Assigned task →
Within these entries, how many lines contain the word "value"? Answer with the number alone.

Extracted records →
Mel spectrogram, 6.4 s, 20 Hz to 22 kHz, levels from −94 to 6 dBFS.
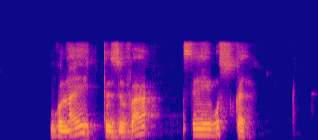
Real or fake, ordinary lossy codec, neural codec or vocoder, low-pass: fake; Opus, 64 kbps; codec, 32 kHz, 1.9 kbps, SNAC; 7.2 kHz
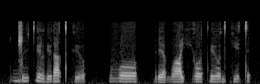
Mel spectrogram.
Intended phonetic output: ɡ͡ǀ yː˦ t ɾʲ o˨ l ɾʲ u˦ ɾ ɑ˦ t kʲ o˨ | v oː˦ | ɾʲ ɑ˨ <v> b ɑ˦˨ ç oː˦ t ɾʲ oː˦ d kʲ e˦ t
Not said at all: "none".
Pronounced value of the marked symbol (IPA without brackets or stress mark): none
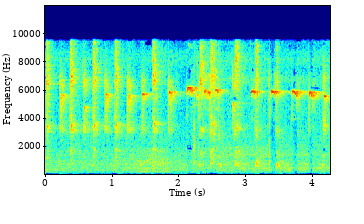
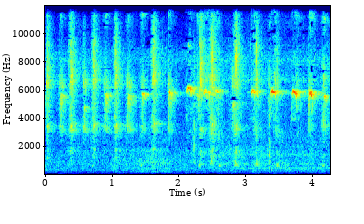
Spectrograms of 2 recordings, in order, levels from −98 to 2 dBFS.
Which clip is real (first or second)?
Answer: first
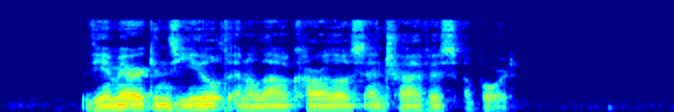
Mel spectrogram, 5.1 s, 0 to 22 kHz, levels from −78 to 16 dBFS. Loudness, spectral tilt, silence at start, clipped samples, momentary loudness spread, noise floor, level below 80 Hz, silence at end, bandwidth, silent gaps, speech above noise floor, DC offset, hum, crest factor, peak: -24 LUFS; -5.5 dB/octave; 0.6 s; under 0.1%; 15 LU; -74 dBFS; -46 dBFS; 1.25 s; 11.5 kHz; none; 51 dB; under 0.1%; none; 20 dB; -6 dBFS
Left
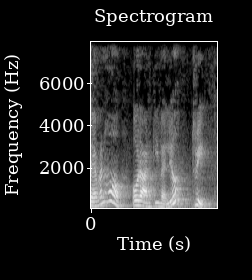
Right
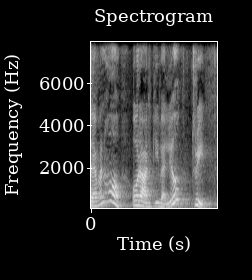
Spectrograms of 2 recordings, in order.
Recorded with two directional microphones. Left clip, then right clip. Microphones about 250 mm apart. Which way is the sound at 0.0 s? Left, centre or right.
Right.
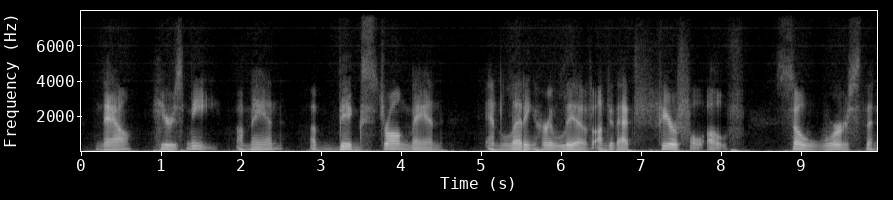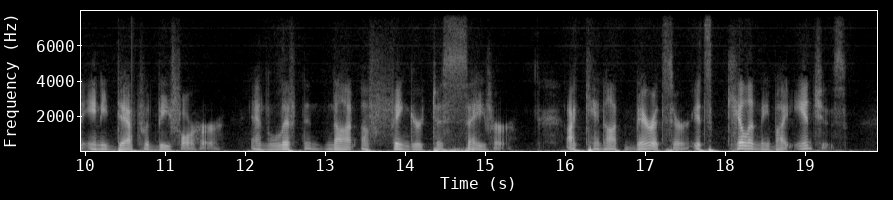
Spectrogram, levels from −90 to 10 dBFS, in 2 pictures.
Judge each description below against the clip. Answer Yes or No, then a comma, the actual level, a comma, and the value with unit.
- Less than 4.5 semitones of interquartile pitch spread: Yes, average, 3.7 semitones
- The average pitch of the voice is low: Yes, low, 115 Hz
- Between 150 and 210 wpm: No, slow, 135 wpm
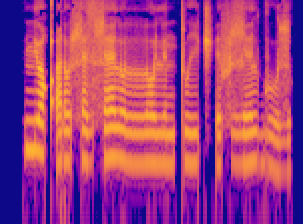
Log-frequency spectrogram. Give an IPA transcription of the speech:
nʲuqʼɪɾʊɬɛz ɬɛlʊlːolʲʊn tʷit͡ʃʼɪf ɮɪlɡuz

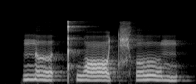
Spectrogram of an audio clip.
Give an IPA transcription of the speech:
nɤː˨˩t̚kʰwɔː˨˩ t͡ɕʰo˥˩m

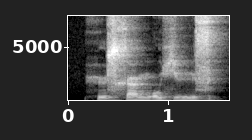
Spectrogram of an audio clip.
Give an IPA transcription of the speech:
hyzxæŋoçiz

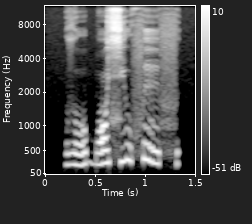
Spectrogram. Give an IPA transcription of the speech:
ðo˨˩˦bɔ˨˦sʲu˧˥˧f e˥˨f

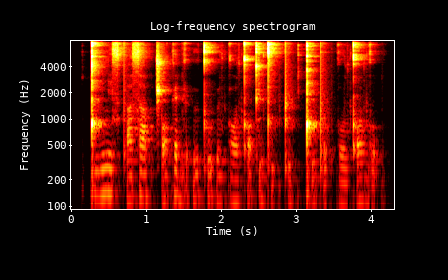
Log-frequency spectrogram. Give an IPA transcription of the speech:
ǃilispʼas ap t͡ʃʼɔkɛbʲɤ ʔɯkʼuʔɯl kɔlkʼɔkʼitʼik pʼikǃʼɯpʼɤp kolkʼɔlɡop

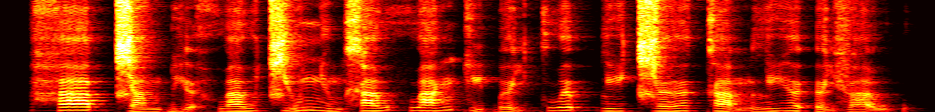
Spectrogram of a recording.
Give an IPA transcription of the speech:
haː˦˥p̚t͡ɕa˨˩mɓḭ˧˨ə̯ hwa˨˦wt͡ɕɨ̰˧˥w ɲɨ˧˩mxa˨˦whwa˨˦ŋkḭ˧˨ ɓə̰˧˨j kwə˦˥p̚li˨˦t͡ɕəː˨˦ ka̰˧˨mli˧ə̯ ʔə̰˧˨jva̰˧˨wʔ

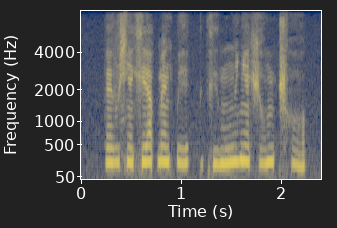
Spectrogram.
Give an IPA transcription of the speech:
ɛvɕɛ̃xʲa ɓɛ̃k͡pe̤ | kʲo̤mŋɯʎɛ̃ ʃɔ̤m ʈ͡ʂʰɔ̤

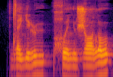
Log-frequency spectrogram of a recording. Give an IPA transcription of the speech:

Task output →
2